Friday, June 15, 2012
2 Ton Tony's Spencerport
Facebook page that I had stopped by 2 Ton Tony's new place in Spencerport. It's in the former location of Lecesse's, which made pretty good pizza, but which went out of business within the past year.
I got one of the "2 Ton" slices, a bargain at just $3 for a slice (cut in two, down the middle) that I'd say represented about one eighth of a 26-inch pie.
The underside bore some screen marks, which I'm generally not thrilled to see, but the flaw that I often find with screen-baked pizzas - a soft crust - wasn't present here. This thin to medium-thick crust was well charred, but not burnt, with some crackling on the surface of the underside. It showed that good, crisp pizza can be achieved even with a screen.
Part of that may be due to the ovens here. Tony has made a lot of changes to the interior of the place, giving it a cleaner, brighter look than before, but the ovens are the same Bakers Pride y600 units that were there earlier. These are not necessarily better, but they are different, from the Blodgett 1048 ovens at 2TT's Irondequoit shop. Tony described the Spencerport ovens as very efficient, and they result in a pizza with a crisp underside, without overcooking the toppings. The cup 'n' char pepperoni was nicely done, with crisp edges and small pools of grease in each one, which is as they should be. (If you don't care for the grease, it's easier to mop it up from the cup 'n' char pepperoni than to have it spread all over the surface of the pizza, as it tends to do with "regular," thin-sliced pepperoni.)
While this oversized slice groaned under the weight of the toppings, it was not a case study in excess, and was surprisingly well balanced. I'm not talking about it's center of gravity, but to the proportion among the components. The toppings were generous but not overdone, and the crust, sauce, cheese and pepperoni were all in equilibrium. The sauce had a slow-cooked tomato flavor, with a hint of "Italian" herbs, and the mozzarella was nicely melted, with just the faintest touch of browning. The thin cornicione was nice and crunchy.
Tony told me that the response from the local community has been very good so far. I know that any new establishment can expect a relative boom early on, due to the novelty and curiosity factors, but I think 2 Ton Tony's will continue to do well here. They've got plenty of nearby competition, including Cam's and Pontillo's, but then again 2 Ton Tony's has already proven itself in the pizza hotspot in the vicinity of Hudson and Titus Avenues in Irondequoit.
In addition to its wide variety of pizzas, 2 Ton Tony's offers hot subs (no cold subs), wings, salads, and various sides. Then there's what is perhaps the most daunting gastronomic feat in Rochester, the 2 Ton Challenge, which dares two people to eat 10 pounds of pizza in under 45 minutes. If you succeed, you and your teammate will each get your picture on the wall, and receive a t-shirt and a certificate good for a free large pizza. That's one gauntlet I will not be picking up, though you have my admiration, or at least astonishment, if you meet the challenge.

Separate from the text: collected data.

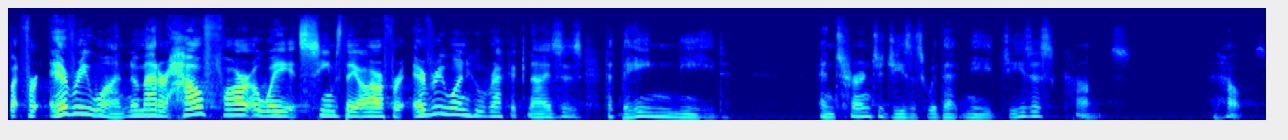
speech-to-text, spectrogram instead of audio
But for everyone, no matter how far away it seems they are, for everyone who recognizes that they need and turn to Jesus with that need, Jesus comes and helps.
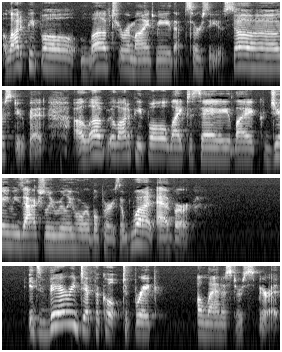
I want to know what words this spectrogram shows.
A lot of people love to remind me that Cersei is so stupid. I love a lot of people like to say like Jaime's actually a really horrible person. Whatever. It's very difficult to break a Lannister's spirit.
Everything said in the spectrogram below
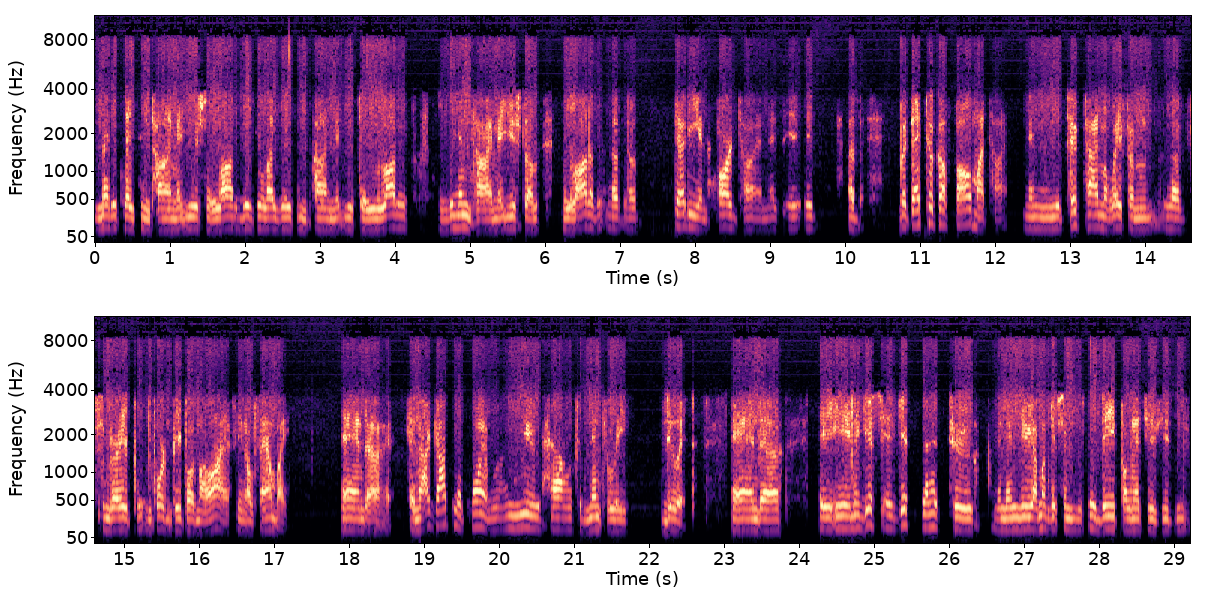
meditation time, it used a lot of visualization time, it used a lot of Zen time, it used a, a lot of, of, of study and hard time. It, it, it uh, but that took up all my time, and it took time away from uh, some very important people in my life, you know, family, and uh, and I got to a point where I knew how to mentally do it, and uh, and it gets it gets back to, and then you, I'm gonna get some so deep on it. You, you,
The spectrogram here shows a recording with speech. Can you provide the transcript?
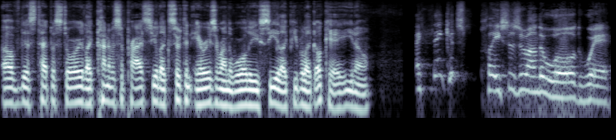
of this type of story? Like kind of a surprise to you, like certain areas around the world you see, like people are like, okay, you know. I think it's places around the world where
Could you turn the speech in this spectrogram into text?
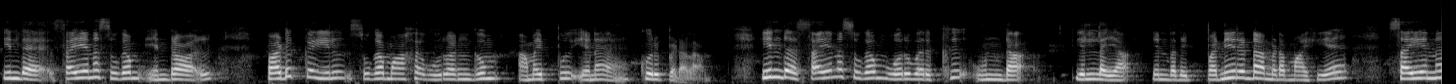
இந்த சயன சுகம் என்றால் படுக்கையில் சுகமாக உறங்கும் அமைப்பு என குறிப்பிடலாம். இந்த சயன சுகம் ஒருவருக்கு உண்டா? இல்லையா? என்பதை பன்னிரெண்டாம் இடமாகிய சயன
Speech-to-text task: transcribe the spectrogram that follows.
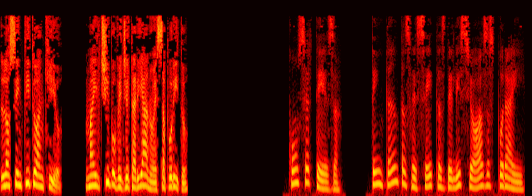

I have long liked 2 Ton Tony's pizza, which fits well within the "Rochester style" genre, which to me means with a little more of everything, compared to a classic thin-crust pie, but well balanced at the same time. This slice met that standard, with some extra crispness underneath, and toppings that hit the mark too - crisp-edged pepperoni, good-quality, nicely melted mozzarella, and enough sauce to add flavor and moisture. While this 2-Ton slice was a virtual meal in itself, I'm looking forward to going back for a full pie. But on the strength of this visit, I'm giving it an A rating.
2 Ton Tony's, 42 Nichols St., Spencerport, 349-2222
Mon. - Thu. 11 a.m. - 9 p.m., Fri. & Sat. 11 a.m. - 10 p.m., Sun. noon - 9 p.m.